What programming language should I learn? What programming languages are popular?
Such a common questions. And it has many answers. But almost no one answers it right. By the end of this post, not only will you know where I stand on this topic, you will know better where you stand on the topic.
Before you read any further, answer yourself one thing — do you already have a language in mind? If so, chances are that you are looking for some confirmation in this post that the language you are thinking about. If that’s the case, please stop. This post isn’t for you. What you’re looking for is a post that praises that language. Here are some searches to get you going:
- Why C# is the Best Programming Language
- Why C++ is the Best Programming Language
- Why Python is the Best Programming Language
And if you’re upset that the language you were thinking of isn’t in that list of searches, you really aren’t looking for my advice anyway.
Perhaps you’re completely lost and want an opinion. The Stack Overflow 2020 Survey had some interesting results for a variety of questions. And they all imply different things.
What languages do developers know?
What does it mean to know a language? It’s hard to say. The respondents likely had no consistency with their answers, but over a large sampling size, some of that inconsistency is likely to have been normalized.

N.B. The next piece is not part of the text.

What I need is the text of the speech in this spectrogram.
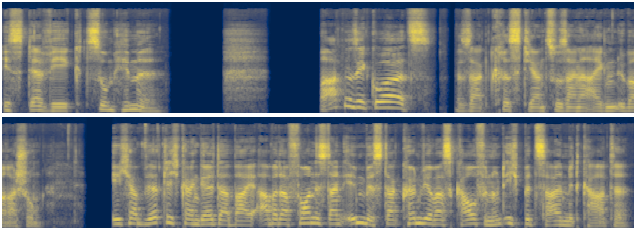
ist der Weg zum Himmel. Warten Sie kurz, sagt Christian zu seiner eigenen Überraschung. Ich habe wirklich kein Geld dabei, aber da vorne ist ein Imbiss, da können wir was kaufen und ich bezahle mit Karte.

Does having a lot of developers know a language mean it’s good? Yes and no. Such a large number of people knowing the language implies some demand and a lower level of entry. Languages that target the browser are in high demand and there are a lot of tutorials targeting those languages. SQL drives a lot of data storage. Python and Java are the most common languages taught in “Intro to Computer Science” classes.
You may want to ask yourself: do you prefer being in a large community or do you prefer to be a specialist in a smaller area. Depending on your personality type, both of these ends may be rewarding.
What languages do developers love?
Developers loving a language must be a good thing, right? After you see such a chart, you might want to look at Rust, but it may be difficult based on your experience. Additionally, a high level of interest indicates that there may be a higher level of competition.
What languages do developers hate?
Okay, what’s to hate with a language? You may see that VBA tops this list, but it’s unlikely that is caused by the language features. This language exists in an environment that has a low level of entry leading to some unmanaged codebases.
What language do I need to learn if I want to…
For a lot of people, it makes sense to learn based on what they want to do with the language.
- OSs, Arduino— C
- Data analytics — R, Python, Julia
- Make mobile apps — Swift (iOS) / Kotlin (Android)
- Make a Windows desktop application — C#, C++
- Make scripts and automate — Python, Bash, Powershell
If you’re serious about learning how to program or learning a new language, get started. There’s likely a ton of learning content out there for the language you learn. Even if you decide you hate the language, you can always switch later.
Just code. You can do it. Trust me. There’s a lot of dumb programmers out there.